■ Problem to solve ■
Reproduce the entries word for word but drop every picture.

(Excerpted records Opens)

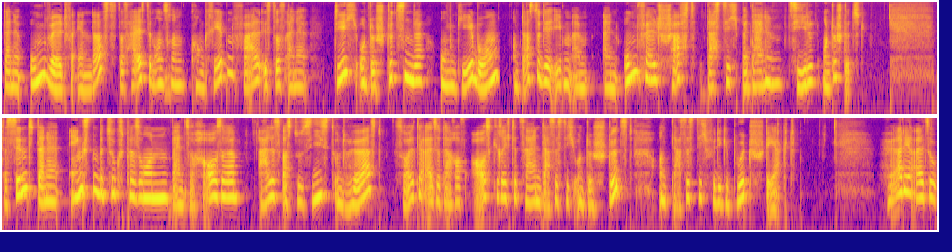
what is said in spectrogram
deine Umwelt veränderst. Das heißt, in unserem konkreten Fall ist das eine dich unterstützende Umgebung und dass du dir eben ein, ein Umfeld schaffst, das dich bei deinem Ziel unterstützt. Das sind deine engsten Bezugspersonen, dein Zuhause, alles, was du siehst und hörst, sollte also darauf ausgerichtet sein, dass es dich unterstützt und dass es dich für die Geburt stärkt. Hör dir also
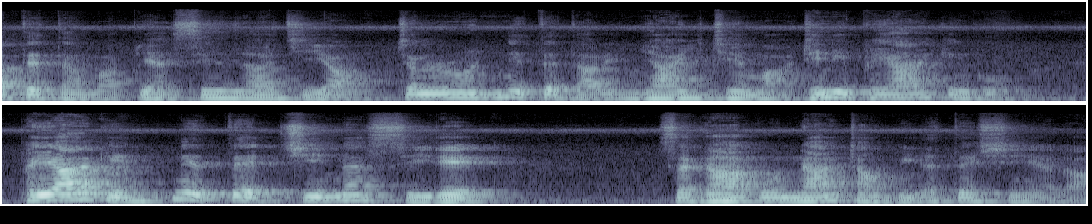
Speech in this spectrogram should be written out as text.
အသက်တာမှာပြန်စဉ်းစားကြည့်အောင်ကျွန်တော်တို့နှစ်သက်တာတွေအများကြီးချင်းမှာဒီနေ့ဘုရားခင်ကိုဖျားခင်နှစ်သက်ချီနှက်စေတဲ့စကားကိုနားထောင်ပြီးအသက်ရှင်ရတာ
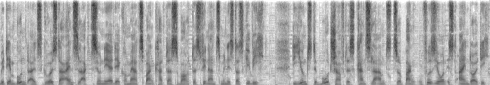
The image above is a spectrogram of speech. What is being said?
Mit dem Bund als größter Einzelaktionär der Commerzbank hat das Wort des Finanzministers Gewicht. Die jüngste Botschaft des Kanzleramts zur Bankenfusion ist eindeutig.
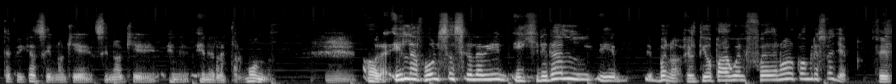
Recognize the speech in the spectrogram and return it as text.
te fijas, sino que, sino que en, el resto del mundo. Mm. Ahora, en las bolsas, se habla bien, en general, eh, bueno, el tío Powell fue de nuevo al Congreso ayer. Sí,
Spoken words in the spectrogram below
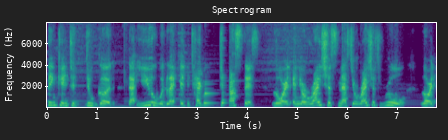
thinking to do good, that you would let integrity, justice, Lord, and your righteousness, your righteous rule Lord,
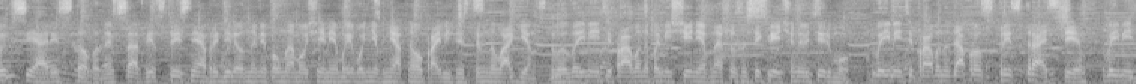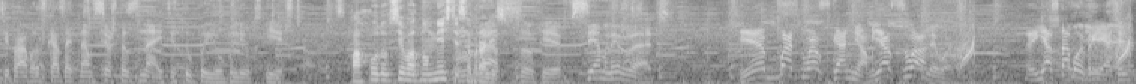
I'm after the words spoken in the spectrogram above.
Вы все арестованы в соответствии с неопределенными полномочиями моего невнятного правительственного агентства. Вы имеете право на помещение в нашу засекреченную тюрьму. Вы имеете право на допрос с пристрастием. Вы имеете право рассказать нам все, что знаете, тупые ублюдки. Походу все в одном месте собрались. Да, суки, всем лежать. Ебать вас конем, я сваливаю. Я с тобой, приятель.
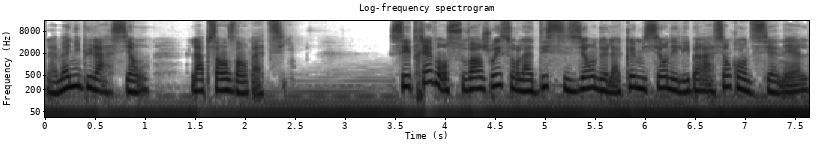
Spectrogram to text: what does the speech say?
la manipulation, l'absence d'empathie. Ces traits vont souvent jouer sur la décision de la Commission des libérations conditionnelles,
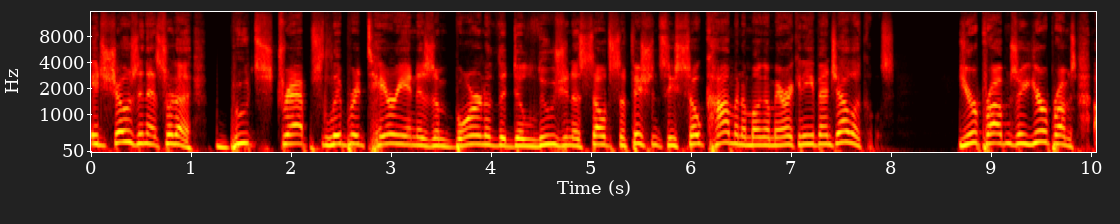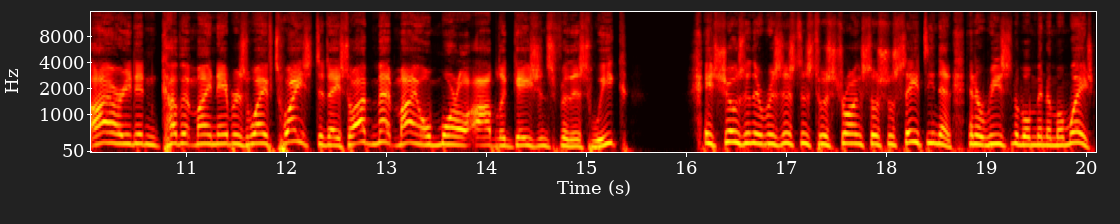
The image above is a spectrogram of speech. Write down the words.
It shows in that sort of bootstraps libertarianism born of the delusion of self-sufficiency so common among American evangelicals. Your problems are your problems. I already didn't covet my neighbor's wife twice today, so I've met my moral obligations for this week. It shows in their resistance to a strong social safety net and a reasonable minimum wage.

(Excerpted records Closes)

■ Solved exercise ■
what is said in spectrogram
deine Umwelt veränderst. Das heißt, in unserem konkreten Fall ist das eine dich unterstützende Umgebung und dass du dir eben ein, ein Umfeld schaffst, das dich bei deinem Ziel unterstützt. Das sind deine engsten Bezugspersonen, dein Zuhause, alles, was du siehst und hörst, sollte also darauf ausgerichtet sein, dass es dich unterstützt und dass es dich für die Geburt stärkt. Hör dir also
Speech in this spectrogram should be written out as text.
အသက်တာမှာပြန်စဉ်းစားကြည့်အောင်ကျွန်တော်တို့နှစ်သက်တာတွေအများကြီးချင်းမှာဒီနေ့ဘုရားခင်ကိုဖျားခင်နှစ်သက်ချီနှက်စေတဲ့စကားကိုနားထောင်ပြီးအသက်ရှင်ရတာ
The image above is a spectrogram of speech. What is being said?
Mit dem Bund als größter Einzelaktionär der Commerzbank hat das Wort des Finanzministers Gewicht. Die jüngste Botschaft des Kanzleramts zur Bankenfusion ist eindeutig.
Recognize the speech in the spectrogram and return it as text.
te fijas, sino que, sino que en, el resto del mundo. Mm. Ahora, en las bolsas, se habla bien, en general, eh, bueno, el tío Powell fue de nuevo al Congreso ayer. Sí,
Spoken words in the spectrogram below
thinking to do good, that you would let integrity, justice, Lord, and your righteousness, your righteous rule Lord,
I'm after the words spoken in the spectrogram above.
Вы все арестованы в соответствии с неопределенными полномочиями моего невнятного правительственного агентства. Вы имеете право на помещение в нашу засекреченную тюрьму. Вы имеете право на допрос с пристрастием. Вы имеете право рассказать нам все, что знаете, тупые ублюдки. Походу все в одном месте собрались. Да, суки, всем лежать. Ебать вас конем, я сваливаю. Я с тобой, приятель.
Spectrogram to text: what does the speech say?
la manipulation, l'absence d'empathie. Ces traits vont souvent jouer sur la décision de la Commission des libérations conditionnelles,
The image above is a spectrogram of speech. Write down the words.
It shows in that sort of bootstraps libertarianism born of the delusion of self-sufficiency so common among American evangelicals. Your problems are your problems. I already didn't covet my neighbor's wife twice today, so I've met my moral obligations for this week. It shows in their resistance to a strong social safety net and a reasonable minimum wage.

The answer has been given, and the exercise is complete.